Back in 1969 and with some initial trepidation on her part, my mother (who came from a 1945-era Young Conservative branch secretary background) took me to see and listen to a visiting politician orate at the Winter Garden Theatre.
With many of the then Eastbourne Liberal establishment on the flowered platform, their new leader Jeremy Thorpe MP was to address us all at a ‘public meeting’.
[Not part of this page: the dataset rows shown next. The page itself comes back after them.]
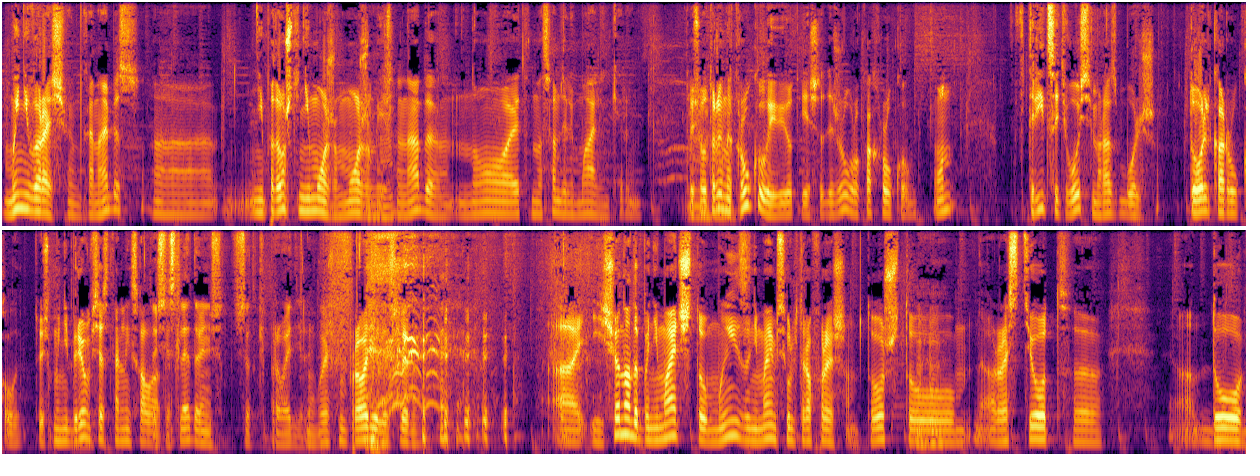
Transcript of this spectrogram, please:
Мы не выращиваем каннабис, э, не потому что не можем, можем, mm-hmm. если надо, но это на самом деле маленький рынок. То есть mm-hmm. вот рынок руколы, вот я сейчас держу в руках рукол, он в 38 раз больше. Только руколы. То есть мы не берем все остальные салаты. То есть исследования все-таки проводили. Ну, конечно, мы проводили исследования. А, еще надо понимать, что мы занимаемся ультрафрешем. То, что растет э, до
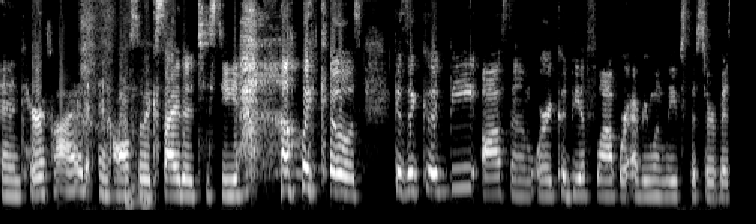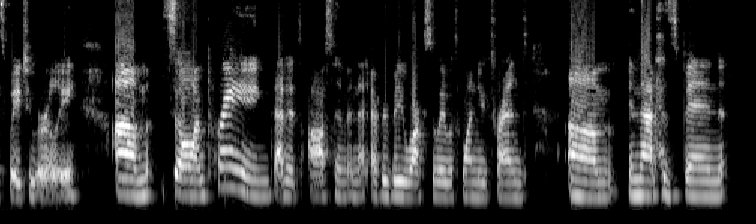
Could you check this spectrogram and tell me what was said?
and terrified and also excited to see how it goes because it could be awesome or it could be a flop where everyone leaves the service way too early. Um, so I'm praying that it's awesome and that everybody walks away with one new friend. Um, and that has been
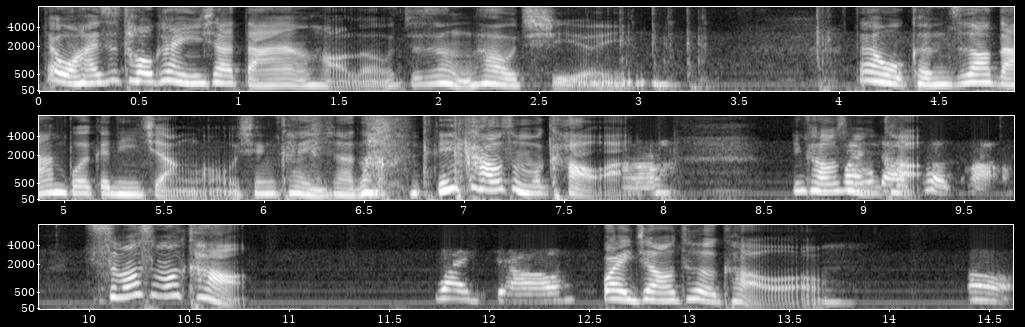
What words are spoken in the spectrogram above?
但我还是偷看一下答案好了，我只是很好奇而已。但我可能知道答案不会跟你讲哦，我先看一下。到 你考什么考啊？你考什么考？特考？什么什么考？外交？外交特考哦。嗯。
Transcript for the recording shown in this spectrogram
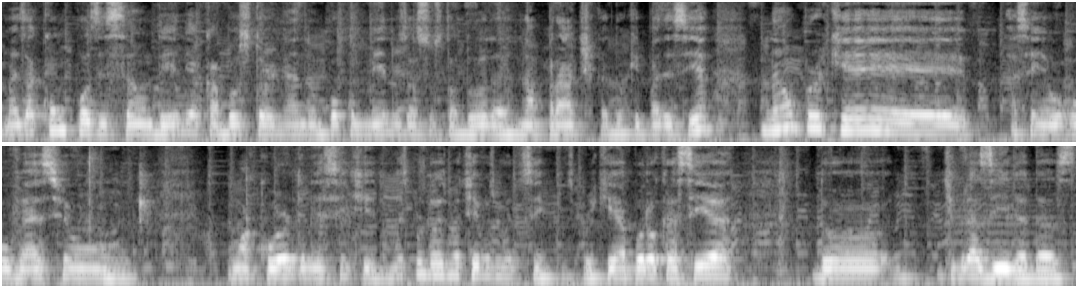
mas a composição dele acabou se tornando um pouco menos assustadora na prática do que parecia, não porque assim houvesse um, um acordo nesse sentido, mas por dois motivos muito simples, porque a burocracia do de Brasília, das,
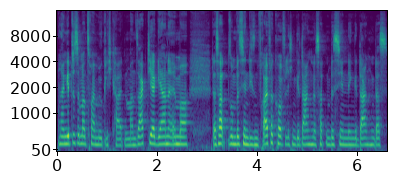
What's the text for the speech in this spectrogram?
dann gibt es immer zwei Möglichkeiten. Man sagt ja gerne immer, das hat so ein bisschen diesen freiverkäuflichen Gedanken, das hat ein bisschen den Gedanken, dass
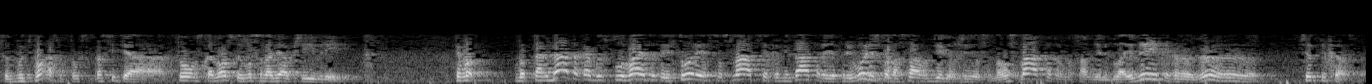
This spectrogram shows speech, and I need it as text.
Что будет важно, потому что спросите, а кто вам сказал, что его сыновья вообще евреи? Так вот, вот тогда-то как бы всплывает эта история с Уснат, все комментаторы ее приводят, что на самом деле он женился на Уснат, которая на самом деле была еврейка, которая... Все это прекрасно.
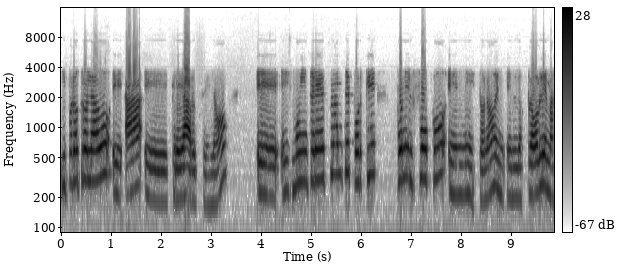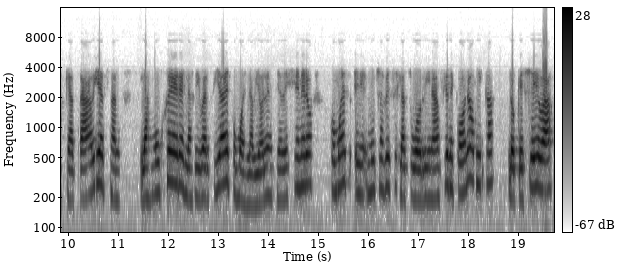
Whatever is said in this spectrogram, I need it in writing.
y por otro lado, eh, a eh, crearse, ¿no? es muy interesante porque pone el foco en esto, ¿no? En, en, los problemas que atraviesan las mujeres, las diversidades, como es la violencia de género, como es muchas veces la subordinación económica, lo que lleva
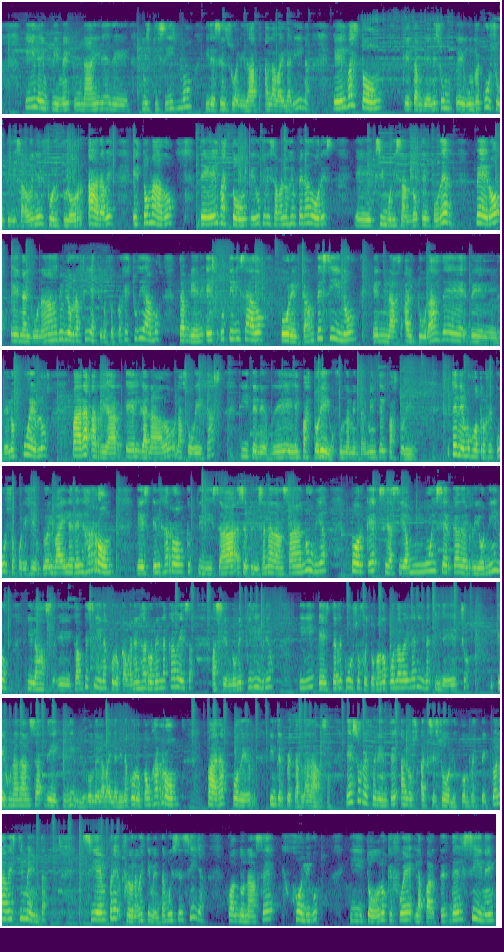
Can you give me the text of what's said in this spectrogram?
y le imprime un aire de misticismo y de sensualidad a la bailarina. El bastón, que también es un, eh, recurso utilizado en el folclore árabe, es tomado del bastón que utilizaban los emperadores eh, simbolizando el poder. Pero en algunas bibliografías que nosotros estudiamos también es utilizado por el campesino en las alturas de, los pueblos para arrear el ganado, las ovejas y tener el pastoreo, fundamentalmente el pastoreo. Tenemos otros recursos, por ejemplo, el baile del jarrón, es el jarrón que se utiliza en la danza nubia porque se hacía muy cerca del río Nilo y las eh, campesinas colocaban el jarrón en la cabeza haciendo un equilibrio y este recurso fue tomado por la bailarina y de hecho es una danza de equilibrio donde la bailarina coloca un jarrón para poder interpretar la danza. Eso referente a los accesorios. Con respecto a la vestimenta, siempre fue una vestimenta muy sencilla. Cuando nace Hollywood y todo lo que fue la parte del cine,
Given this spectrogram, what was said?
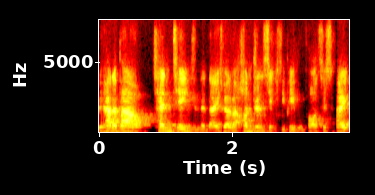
we had about 10 teams in the day. So we had about 160 people participate.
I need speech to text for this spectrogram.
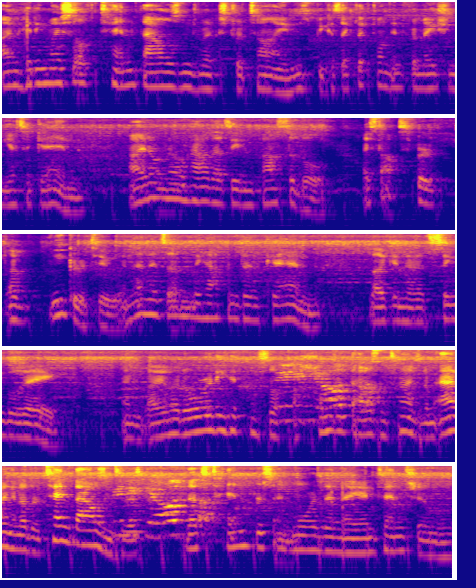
I'm hitting myself 10,000 extra times because I clicked on information yet again. I don't know how that's even possible. I stopped for a week or two, and then it suddenly happened again, like in a single day. And I had already hit myself 100,000 times, and I'm adding another 10,000 to this. That's 10% more than I intentionally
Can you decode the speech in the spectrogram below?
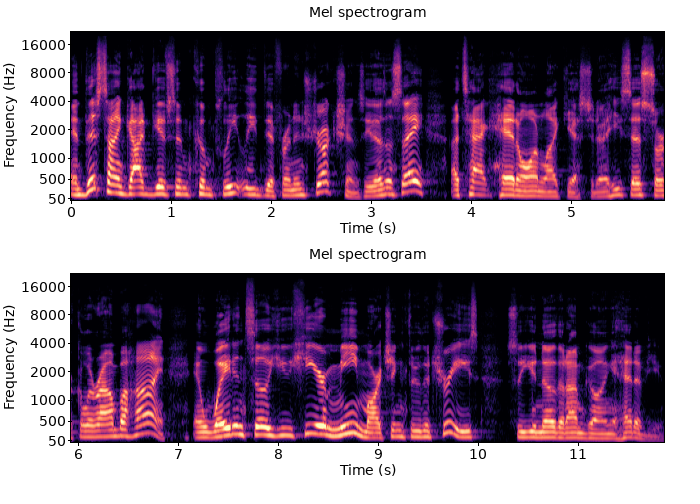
And this time, God gives him completely different instructions. He doesn't say attack head on like yesterday. He says circle around behind and wait until you hear me marching through the trees so you know that I'm going ahead of you.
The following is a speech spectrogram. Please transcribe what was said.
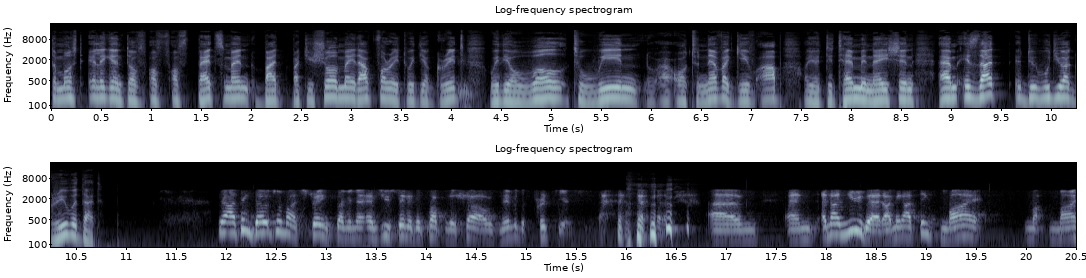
the most elegant of, of, of batsmen, but, but you sure made up for it with your grit, with your will to win uh, or to never give up, or your determination. Um, is that? Do, would you agree with that? Yeah, I think those were my strengths. I mean, as you said at the top of the show, I was never the prettiest, um, and and I knew that. I mean, I think my, my my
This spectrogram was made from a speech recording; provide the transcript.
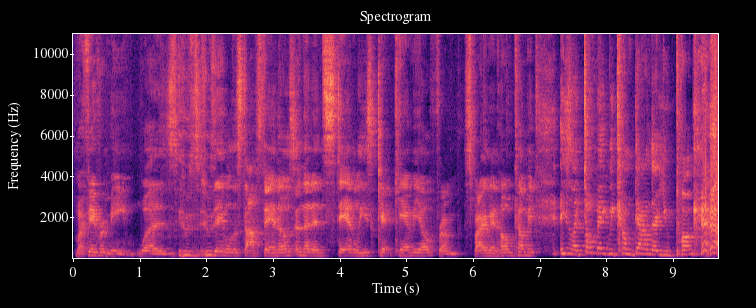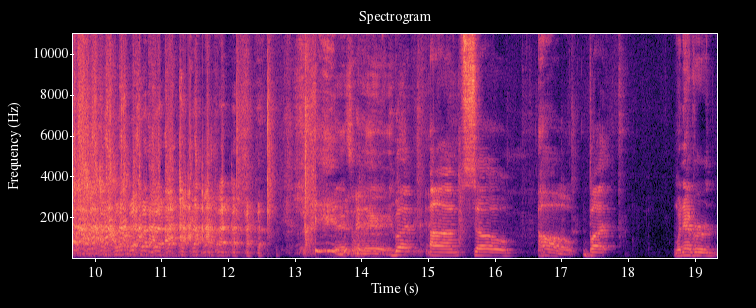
my favorite meme was who's who's able to stop Thanos, and then it's Stan Lee's ca- cameo from Spider-Man: Homecoming. He's like, "Don't make me come down there, you punk." That's hilarious. but um, so oh, but whenever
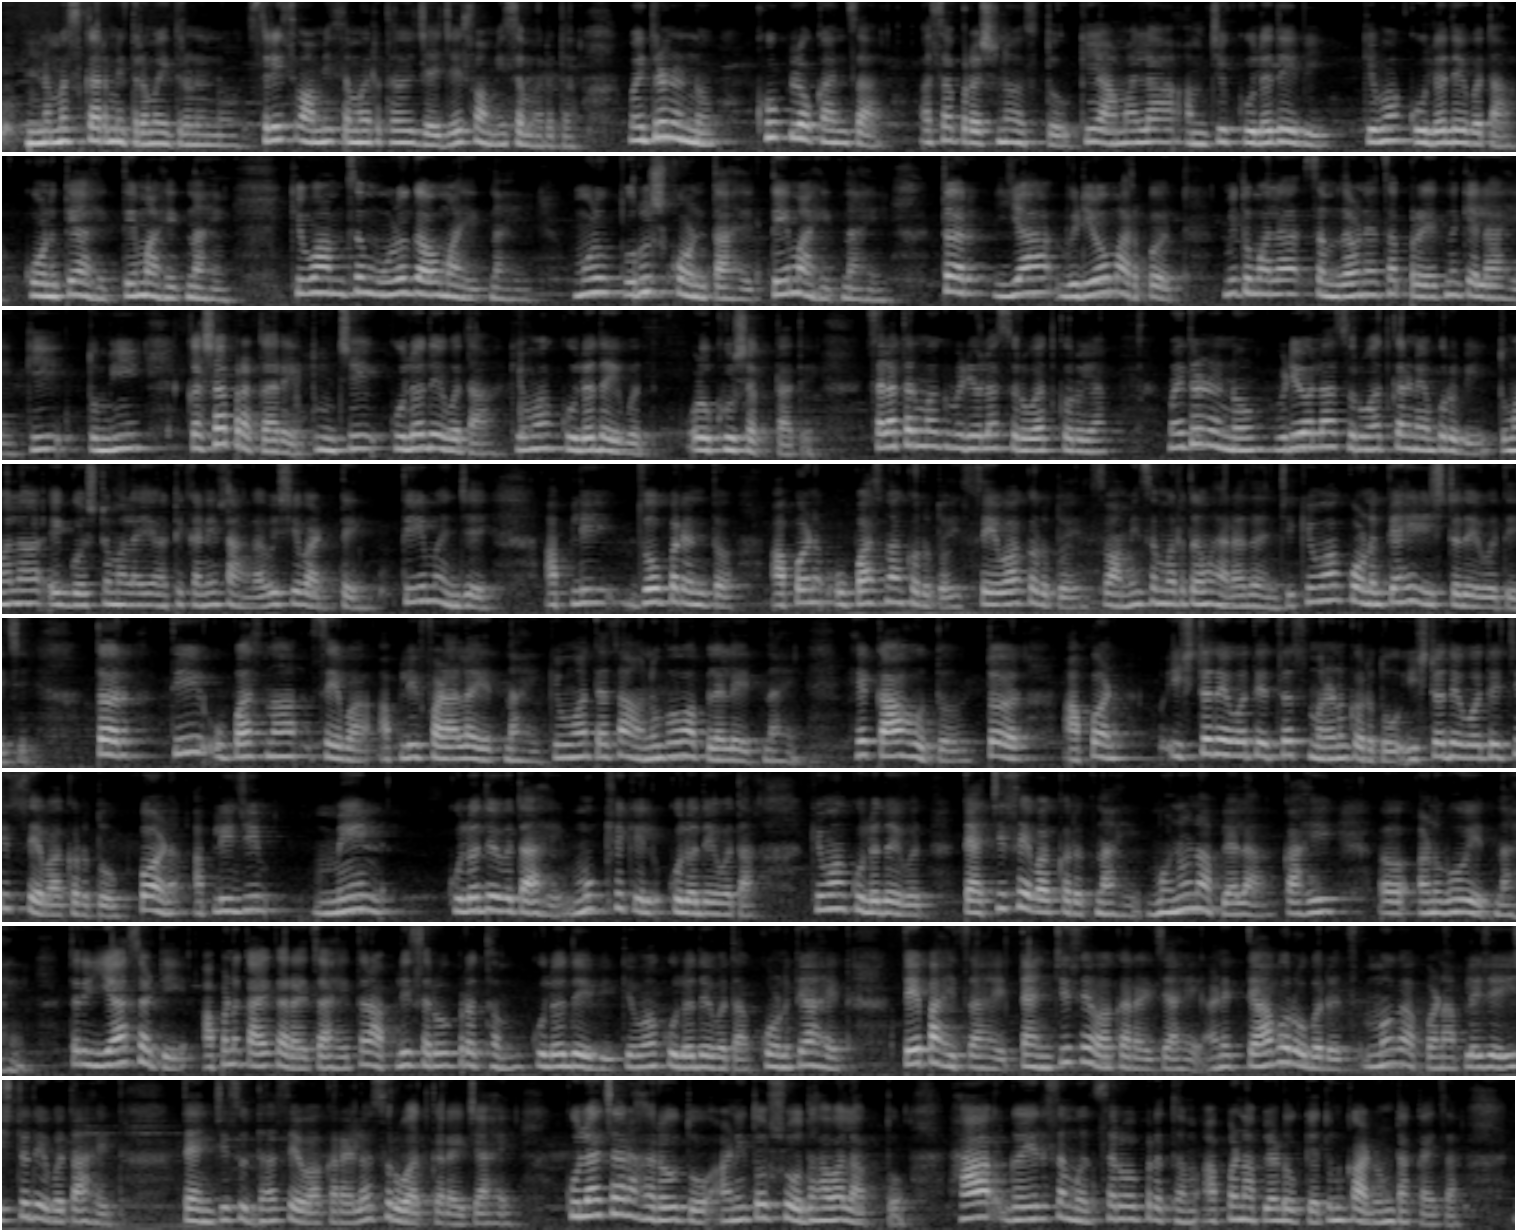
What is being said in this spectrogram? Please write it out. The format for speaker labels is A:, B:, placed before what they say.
A: नमस्कार मित्रमैत्रिणींनो श्री स्वामी समर्थ जय जय स्वामी समर्थ. मैत्रिणींनो खूप लोकांचा असा प्रश्न असतो की आम्हाला आमची कुलदेवी किंवा कुलदेवता कोणते आहेत ते माहीत नाही किंवा आमचं मूळ गाव माहीत नाही मूळ पुरुष कोणता आहे ते माहीत नाही. तर या व्हिडिओमार्फत मी तुम्हाला समजावण्याचा प्रयत्न केला आहे की तुम्ही कशा प्रकारे तुमची कुलदेवता किंवा कुलदैवत ओळखू शकता ते. चला तर मग व्हिडिओला सुरुवात करूया. मैत्रिणींनो व्हिडिओला सुरुवात करण्यापूर्वी तुम्हाला एक गोष्ट मला या ठिकाणी सांगावीशी वाटते. ती म्हणजे आपली जोपर्यंत आपण उपासना करतो आहे सेवा करतो आहे स्वामी समर्थ महाराजांची किंवा कोणत्याही इष्टदेवतेची तर ती उपासना सेवा आपली फळाला येत नाही किंवा त्याचा अनुभव आपल्याला येत नाही. हे का होतं? तर आपण इष्टदेवतेचं स्मरण करतो इष्टदेवतेचीच सेवा करतो. पण आपली जी मेन कुलदेवता आहे मुख्य किल कुलदेवता किंवा कुलदैवत त्याची सेवा करत नाही म्हणून आपल्याला काही अनुभव येत नाही. तर यासाठी आपण काय करायचं आहे? तर आपली सर्वप्रथम कुलदेवी किंवा कुलदेवता कोणत्या आहेत ते पाहायचं आहे त्यांची सेवा करायची आहे आणि त्याबरोबरच मग आपण आपले जे इष्टदेवता आहेत त्यांचीसुद्धा सेवा करायला सुरुवात करायची आहे. कुलाचार हरवतो आणि तो शोधावा लागतो. हा गैरसमज सर्वप्रथम आपण आपल्या डोक्यातून काढून टाकायचा.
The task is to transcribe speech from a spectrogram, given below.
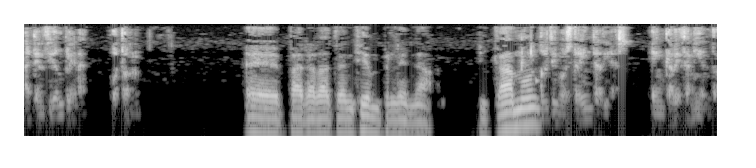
Atención plena. Botón. Eh, para la atención plena. Picamos, Últimos 30 días. Encabezamiento.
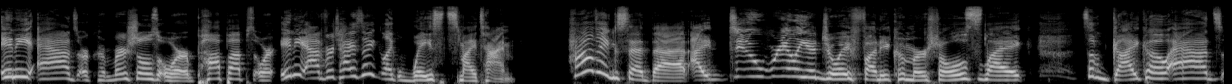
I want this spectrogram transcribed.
any ads or commercials or pop ups or any advertising like wastes my time. having said that, I do really enjoy funny commercials like some Geico ads,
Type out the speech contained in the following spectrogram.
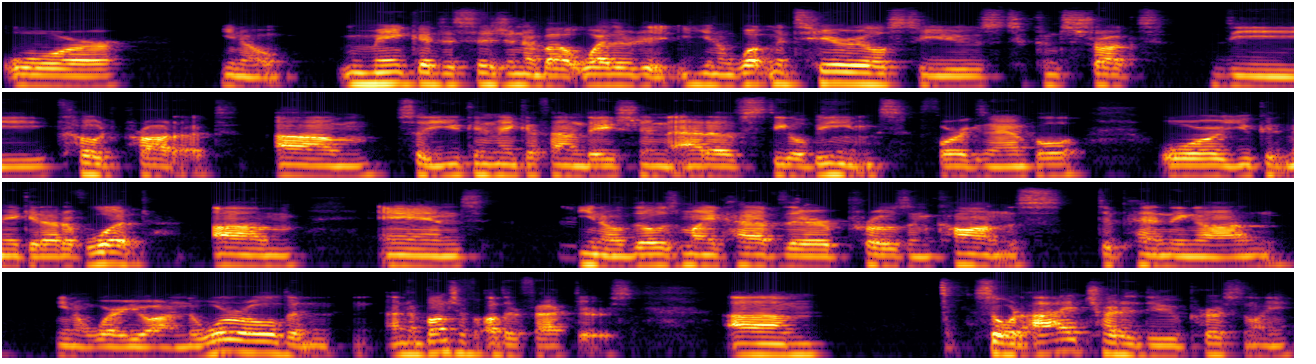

It was a performance that I, as a young history student, had never seen in my life and even my mother was “impressed” – whilst carefully avoiding the proffered handshake at the end. Without visible notes or props throughout, Thorpe gave a spell-binding speech that had the audience in the palm of his hand. He spoke of the destiny of European unity and justice for Rhodesia’s suppressed black population. Whatever else is now written about Thorpe, who died last month and had suffered from Parkinson’s disease for many years, I shall always be grateful not only to my late mum Bridget for that experience but also to the Winter Garden for hosting it, and I lament the decline of Jeremy Thorpe’s party into a dying mere appendage of the Tories.
L. Irvine Iles